The computer screen is a frame separating two time/spaces, one real, the other unreal, virtual.
The three-dimensional space our attention is immersed in does not, in fact, exist. It is an illusion.
We ‘go to’, via browsers, but we go no where. We are tethered to the screen.
To experience what is on the other side of the screen, the body must remain still.
The 3-D object and the device may be highly mobile, but their users are not. They are highly immobile.
The medieval book was tethered to the table of the medieval library. Now we are tethered to an assortment of computer devices. We are held captive within the frame. (Lev Manovich ‘An Archaeology of a Computer Screen’)

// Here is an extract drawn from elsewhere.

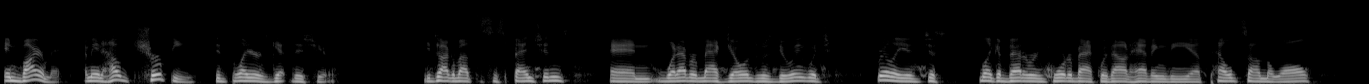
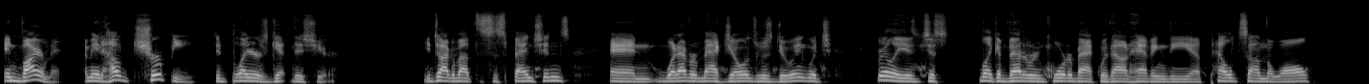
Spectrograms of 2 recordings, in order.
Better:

Notice the tendency of people to photograph themselves, with their friends, at places, as if to provide evidence for themselves that they are there. A furious rush from place to place, as if in a desperate rush to accumulate evidence of their existence. ‘I was there. I have proof. Look, that’s me’. (Thich Nhat Hanh)
We ‘snap’ rather than experience. We spend less time looking at them. We could print them, but seldom do. This proof of our existence disappears when the device is turned off.
So many images, vacuous and emotionally blank. Cultural flotsam, signifying nothing.
The very act of shooting and consuming these images is a distraction. At a demonstration, professional photographers photograph demonstrators photographing them. Who is demonstrating? (Charlotte Raven)
We believe that none of this matters because we believe reading (texts, images) is purely a matter for the eyes and their vision. But this belief is mistaken. Reading, being, involves all the body; it is a multi-sensory activity.
It is the iPhone or the iPad that has the emotional experience, not us. These emotions are designed into them by ‘emotional designers‘.